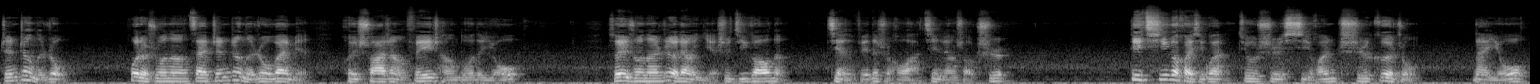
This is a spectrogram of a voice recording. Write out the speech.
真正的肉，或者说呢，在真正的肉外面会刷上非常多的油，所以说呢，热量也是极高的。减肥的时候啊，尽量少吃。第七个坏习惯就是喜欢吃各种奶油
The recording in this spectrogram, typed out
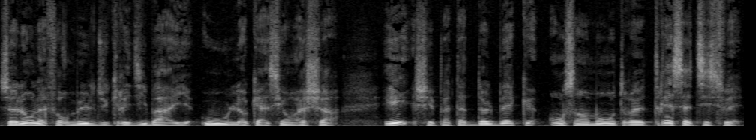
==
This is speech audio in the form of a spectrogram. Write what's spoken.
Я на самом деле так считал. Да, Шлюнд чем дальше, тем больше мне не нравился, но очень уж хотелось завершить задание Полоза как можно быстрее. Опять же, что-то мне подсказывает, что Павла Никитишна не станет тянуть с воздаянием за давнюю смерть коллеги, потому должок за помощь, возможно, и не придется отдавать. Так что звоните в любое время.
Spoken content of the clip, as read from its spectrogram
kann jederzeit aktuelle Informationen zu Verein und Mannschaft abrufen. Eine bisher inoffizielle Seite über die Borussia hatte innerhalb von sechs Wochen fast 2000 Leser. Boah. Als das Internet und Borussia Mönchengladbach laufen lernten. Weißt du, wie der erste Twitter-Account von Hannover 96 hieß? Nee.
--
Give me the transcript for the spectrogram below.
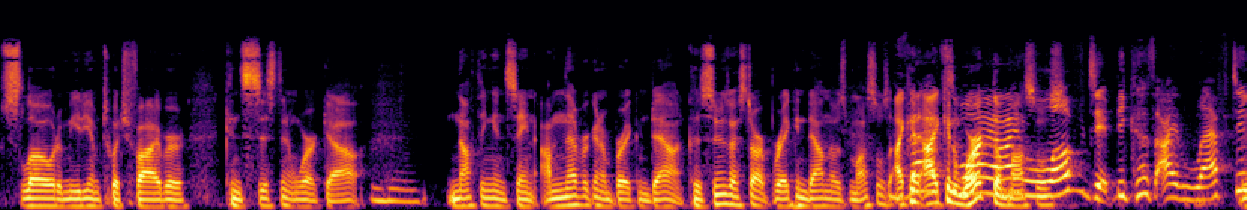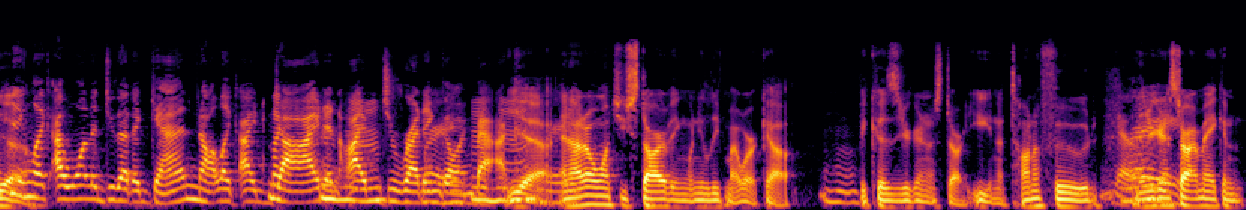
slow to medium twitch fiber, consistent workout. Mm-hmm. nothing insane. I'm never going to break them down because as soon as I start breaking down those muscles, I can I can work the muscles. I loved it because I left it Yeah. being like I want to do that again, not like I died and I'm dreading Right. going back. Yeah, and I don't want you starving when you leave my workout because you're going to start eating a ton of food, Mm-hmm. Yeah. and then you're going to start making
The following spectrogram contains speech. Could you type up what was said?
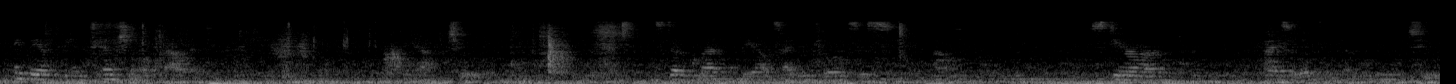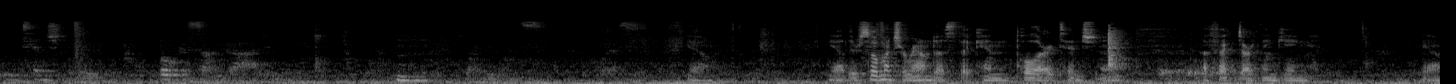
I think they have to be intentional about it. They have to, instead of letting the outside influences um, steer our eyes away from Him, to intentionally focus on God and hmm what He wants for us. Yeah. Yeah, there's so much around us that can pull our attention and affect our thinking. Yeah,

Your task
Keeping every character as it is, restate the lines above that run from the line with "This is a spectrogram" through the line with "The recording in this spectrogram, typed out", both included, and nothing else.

Response area
This is a spectrogram of a voice recording. Write out the speech.
真正的肉，或者说呢，在真正的肉外面会刷上非常多的油，所以说呢，热量也是极高的。减肥的时候啊，尽量少吃。第七个坏习惯就是喜欢吃各种奶油
The recording in this spectrogram, typed out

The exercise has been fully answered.